◆ **Extracted information**
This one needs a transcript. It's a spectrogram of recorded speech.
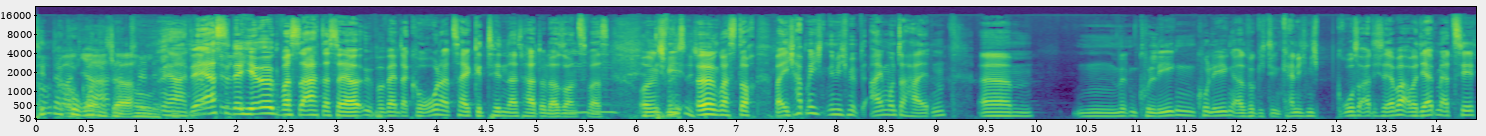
Tinder Gott, Corona ja. Oh. Ja, der Erste, der hier irgendwas sagt, dass er über während der Corona-Zeit getindert hat oder sonst was. Irgendwie weiß nicht. irgendwas doch. Weil ich habe mich nämlich mit einem unterhalten, ähm, mit einem Kollegen, Kollegen, also wirklich, den kenne ich nicht großartig selber, aber der hat mir erzählt,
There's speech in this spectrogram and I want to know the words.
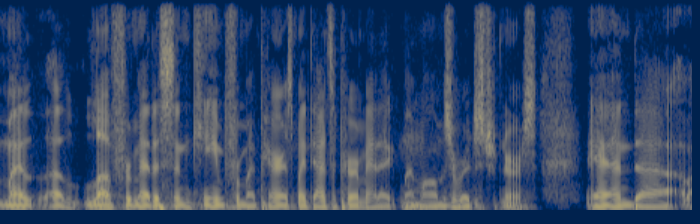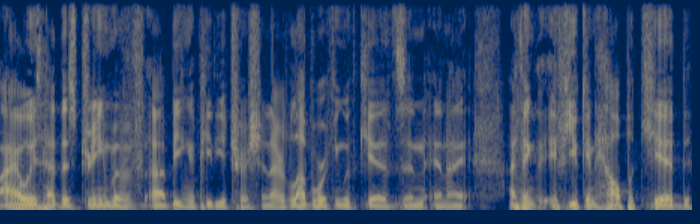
my uh, love for medicine came from my parents. My dad's a paramedic. My mom's a registered nurse, and uh, I always had this dream of uh, being a pediatrician. I love working with kids, and and I I think if you can help a kid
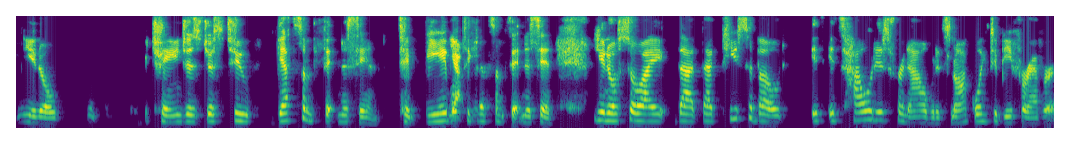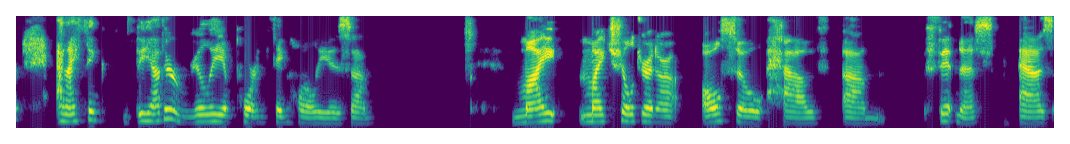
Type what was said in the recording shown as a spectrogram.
you know changes just to get some fitness in to be able yeah. to get some fitness in you know so i that that piece about it, it's how it is for now, but it's not going to be forever. And I think the other really important thing, Holly, is um, my my children are also have um, fitness as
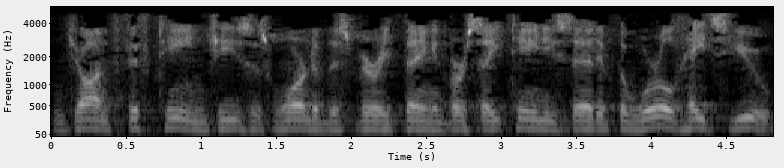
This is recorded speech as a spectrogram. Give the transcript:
In John 15, Jesus warned of this very thing. In verse 18, he said, If the world hates you,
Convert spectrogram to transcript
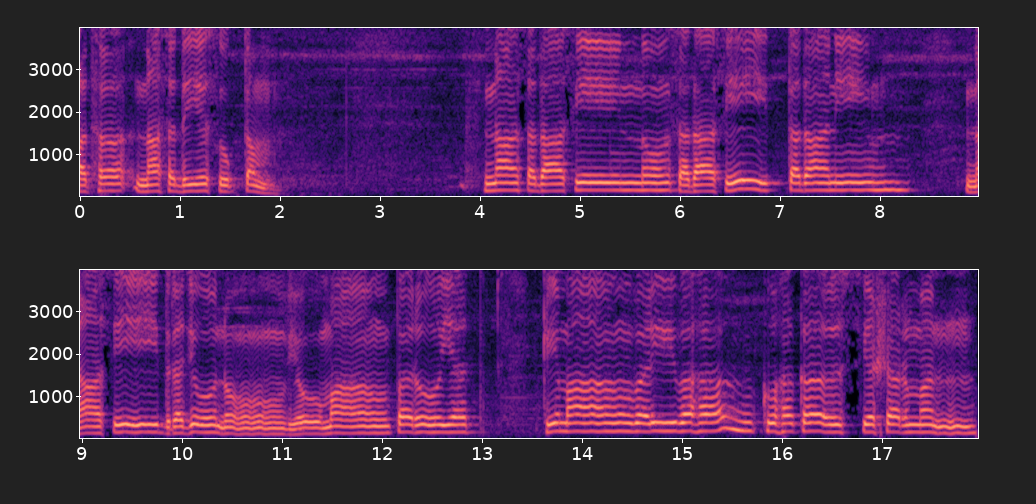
अथ न सदासीन्नो सदासीत्तदानीं नासीद्रजो नो व्योमा परो यत् किमावरीवः कुहकस्य शर्मन्।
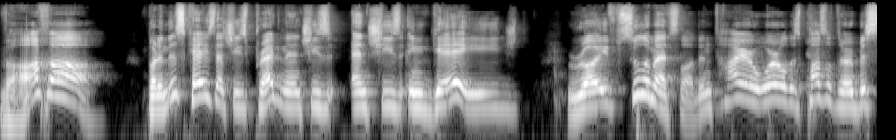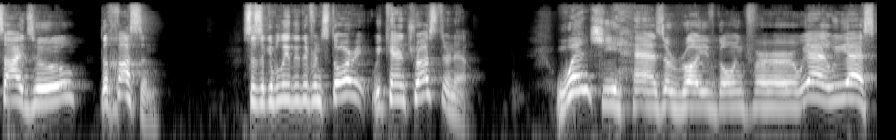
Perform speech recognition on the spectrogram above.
But in this case, that she's pregnant, she's and she's engaged, roiv sulametzla. The entire world is puzzled to her. Besides who? The chassan. So it's a completely different story. We can't trust her now. When she has a roiv going for her, we ask, we ask,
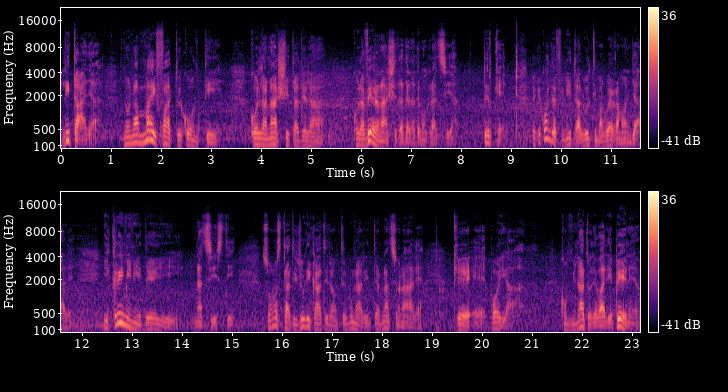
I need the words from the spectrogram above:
l'Italia non ha mai fatto i conti con la della, con la vera nascita della democrazia. Perché? Perché quando è finita l'ultima guerra mondiale, i crimini dei nazisti sono stati giudicati da un tribunale internazionale che eh, poi ha combinato le varie pene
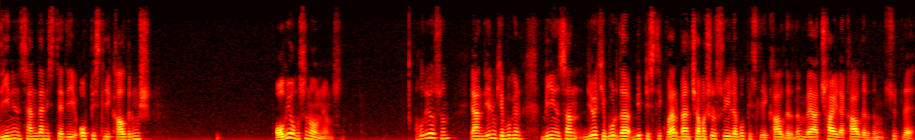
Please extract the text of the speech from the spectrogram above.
dinin senden istediği o pisliği kaldırmış oluyor musun, olmuyor musun? Oluyorsun. Yani diyelim ki bugün bir insan diyor ki burada bir pislik var. Ben çamaşır suyuyla bu pisliği kaldırdım veya çayla kaldırdım, sütle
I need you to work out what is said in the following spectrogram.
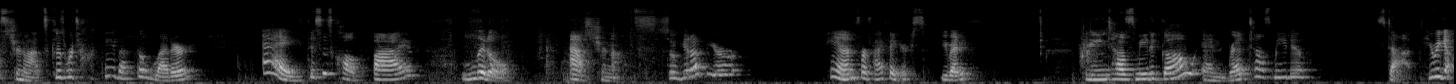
astronauts because we're talking about the letter A. This is called Five Little Astronauts. So get up your hand for five fingers. You ready? Green tells me to go and red tells me to stop. Here we go.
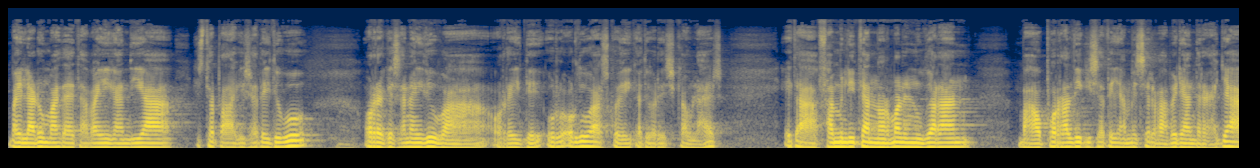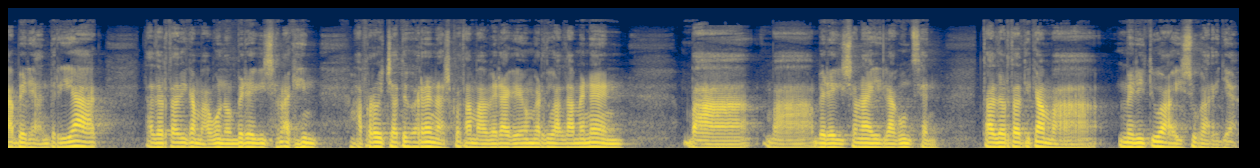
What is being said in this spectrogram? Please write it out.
bai larun bat eta bai gandia estropadak izate ditugu, horrek esan nahi du, ba, horrei ordu asko dedikatu behar dizkaula, ez? Eta familitan normalen udaran, ba, oporraldik izatean bezala, ba, bere andregaia, bere andriak, eta dortatik, ba, bueno, bere gizonakin aprobetsatu berren askotan, ba, berak egon berdu aldamenen, ba, ba, bere gizonai laguntzen. talde hortatik ba, meritua izugarria.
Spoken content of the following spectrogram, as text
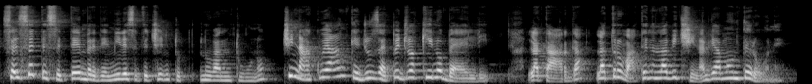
se il 7 settembre del 1791 ci nacque anche Giuseppe Gioacchino Belli. La targa la trovate nella vicina via Monterone.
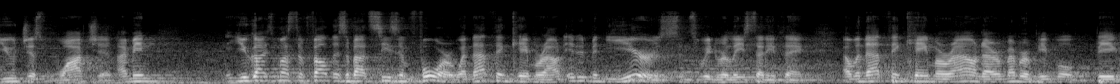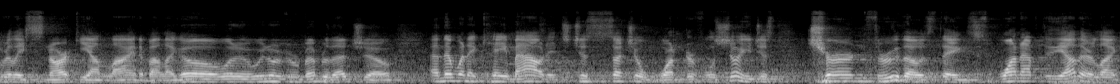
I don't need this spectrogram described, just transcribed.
you just watch it. I mean, you guys must have felt this about season four when that thing came around. It had been years since we'd released anything. And when that thing came around, I remember people being really snarky online about, like, oh, what, we don't even remember that show. And then when it came out, it's just such a wonderful show. You just churn through those things, one after the other, like,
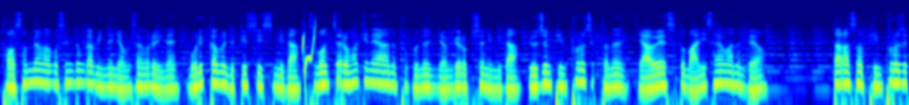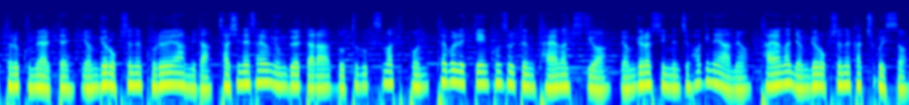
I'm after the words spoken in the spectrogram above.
더 선명하고 생동감 있는 영상으로 인해 몰입감을 느낄 수 있습니다. 두 번째로 확인해야 하는 부분은 연결 옵션입니다. 요즘 빔 프로젝터는 야외에서도 많이 사용하는데요. 따라서 빔 프로젝터를 구매할 때 연결 옵션을 고려해야 합니다. 자신의 사용 용도에 따라 노트북, 스마트폰, 태블릿, 게임 콘솔 등 다양한 기기와 연결할 수 있는지 확인해야 하며 다양한 연결 옵션을 갖추고 있어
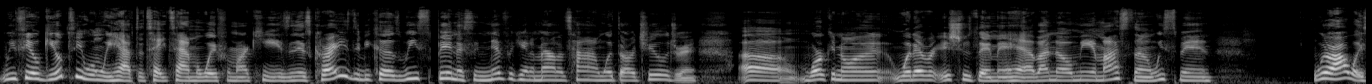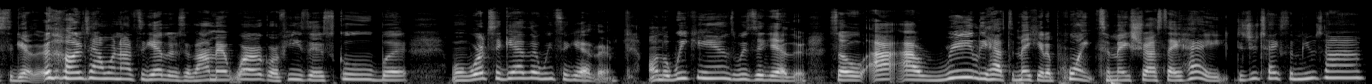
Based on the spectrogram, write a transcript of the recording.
we feel guilty when we have to take time away from our kids. And it's crazy because we spend a significant amount of time with our children, uh, working on whatever issues they may have. I know me and my son, we spend we're always together. The only time we're not together is if I'm at work or if he's at school. But when we're together, we together. On the weekends, we together. So I, I really have to make it a point to make sure I say, hey, did you take some me time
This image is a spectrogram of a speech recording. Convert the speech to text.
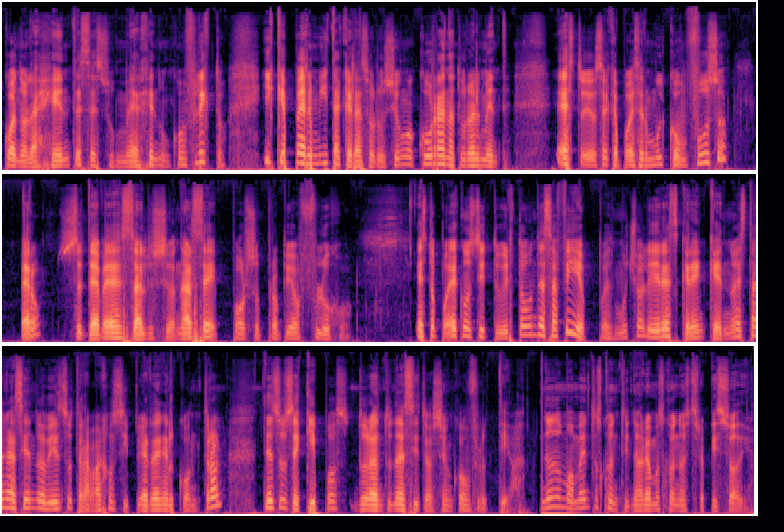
cuando la gente se sumerge en un conflicto y que permita que la solución ocurra naturalmente. Esto yo sé que puede ser muy confuso, pero se debe solucionarse por su propio flujo. Esto puede constituir todo un desafío, pues muchos líderes creen que no están haciendo bien su trabajo si pierden el control de sus equipos durante una situación conflictiva. En unos momentos continuaremos con nuestro episodio.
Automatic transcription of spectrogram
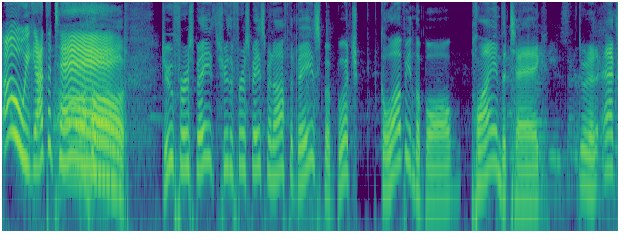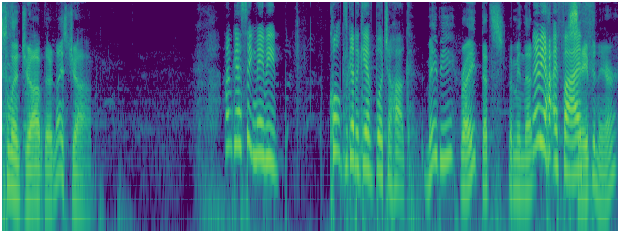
Oh, we got the oh, tag. Oh, drew first base, threw the first baseman off the base, but Butch gloving the ball, plying the tag, doing an excellent job there. Nice job. I'm guessing maybe Colton's gonna give Butch a hug. Maybe right. That's I mean that Maybe a high five. saved an air,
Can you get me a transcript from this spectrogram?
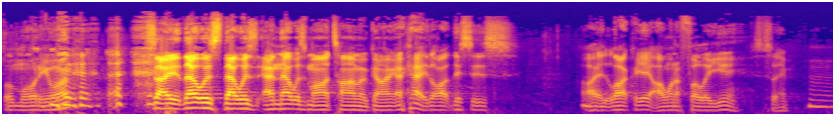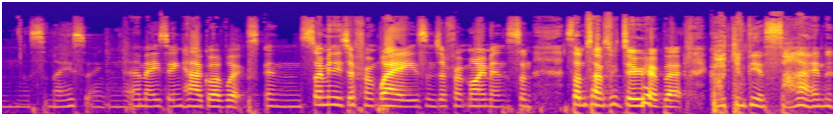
What more do you want? so that was that was and that was my time of going, okay, like this is I like yeah, I want to follow you. So That's amazing. Amazing how God works in so many different ways and different moments. And sometimes we do have that, God, give me a sign.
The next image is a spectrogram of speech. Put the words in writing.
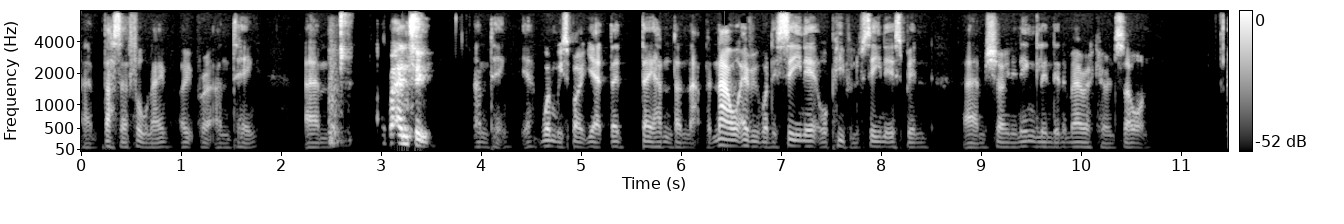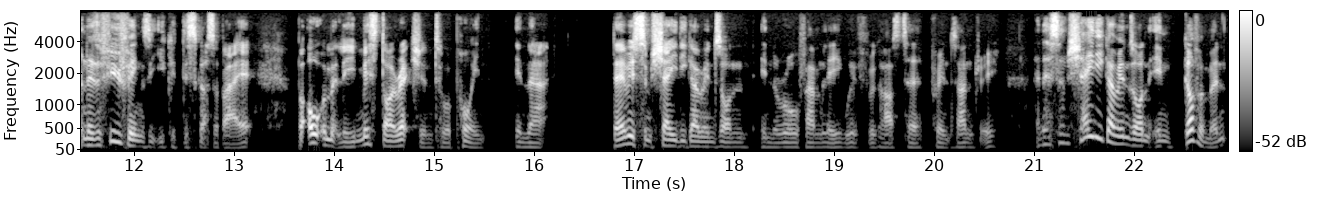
Um, that's her full name, Oprah and Ting. Um, Anting. and Ting. Yeah, when we spoke, yeah, they, they hadn't done that, but now everybody's seen it, or people have seen it. It's been um, shown in England, in America, and so on. And there's a few things that you could discuss about it, but ultimately misdirection to a point in that there is some shady goings on in the royal family with regards to Prince Andrew, and there's some shady goings on in government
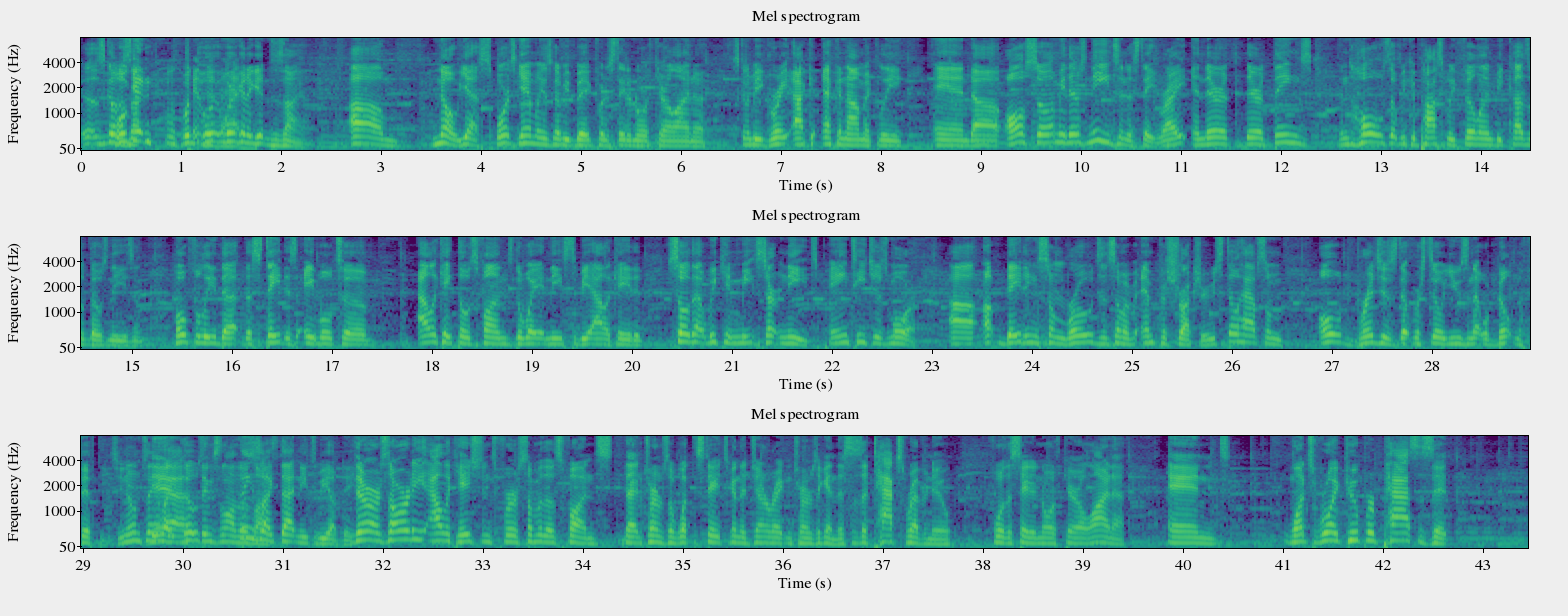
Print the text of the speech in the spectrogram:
Let's go We'll Zion. get we'll We're- get we're going to get into Zion. Um, no, yes, sports gambling is going to be big for the state of North Carolina. It's going to be great ec- economically, and uh, also, I mean, there's needs in the state, right? And there, there are things and holes that we could possibly fill in because of those needs, and hopefully, the the state is able to allocate those funds the way it needs to be allocated so that we can meet certain needs paying teachers more uh, updating some roads and some of infrastructure. We still have some old bridges that we're still using that were built in the 50s you know what i'm saying? Yeah, like those things along those things lines. like that need to be updated. There are already allocations for some of those funds that in terms of what the state's going to generate in terms again, this is a tax revenue for the state of North Carolina. And once Roy Cooper passes it,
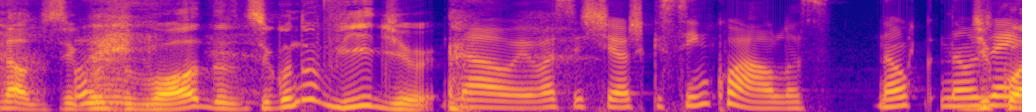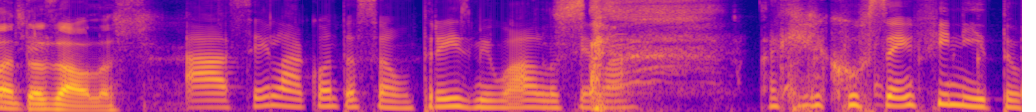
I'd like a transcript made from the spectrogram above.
Não, do segundo módulo, do segundo vídeo. Não, eu assisti acho que cinco aulas. Não, não, De gente. quantas aulas? Ah, sei lá, quantas são? 3 mil aulas, sei lá. Aquele curso é infinito.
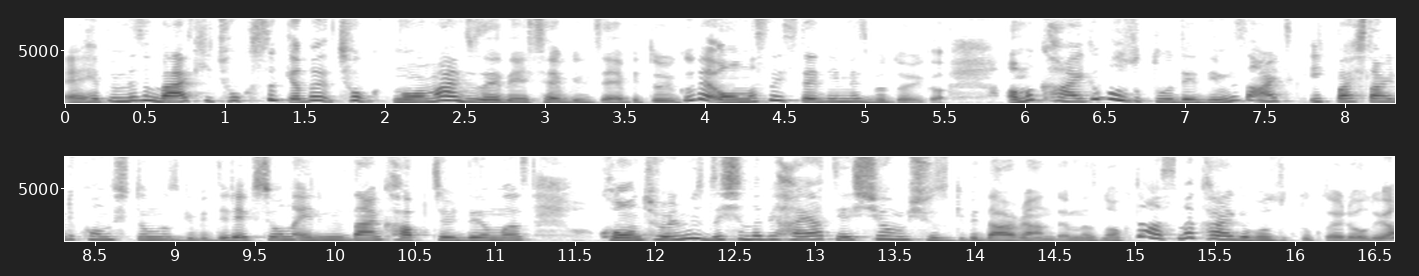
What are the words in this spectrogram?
e, hepimizin belki çok sık ya da çok normal düzeyde yaşayabileceği bir duygu ve olmasını istediğimiz bir duygu. Ama kaygı bozukluğu dediğimiz artık ilk başlarda konuştuğumuz gibi direksiyonu elimizden kaptırdığımız, kontrolümüz dışında bir hayat yaşıyormuşuz gibi davrandığımız nokta aslında kaygı bozuklukları oluyor.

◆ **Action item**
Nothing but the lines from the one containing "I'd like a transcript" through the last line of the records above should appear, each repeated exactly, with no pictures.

◆ **Task output**
I'd like a transcript made from the spectrogram above.
Não, do segundo módulo, do segundo vídeo. Não, eu assisti acho que cinco aulas. Não, não, De gente. quantas aulas? Ah, sei lá, quantas são? 3 mil aulas, sei lá. Aquele curso é infinito.
What are the words in this spectrogram?
e, hepimizin belki çok sık ya da çok normal düzeyde yaşayabileceği bir duygu ve olmasını istediğimiz bir duygu. Ama kaygı bozukluğu dediğimiz artık ilk başlarda konuştuğumuz gibi direksiyonu elimizden kaptırdığımız, kontrolümüz dışında bir hayat yaşıyormuşuz gibi davrandığımız nokta aslında kaygı bozuklukları oluyor.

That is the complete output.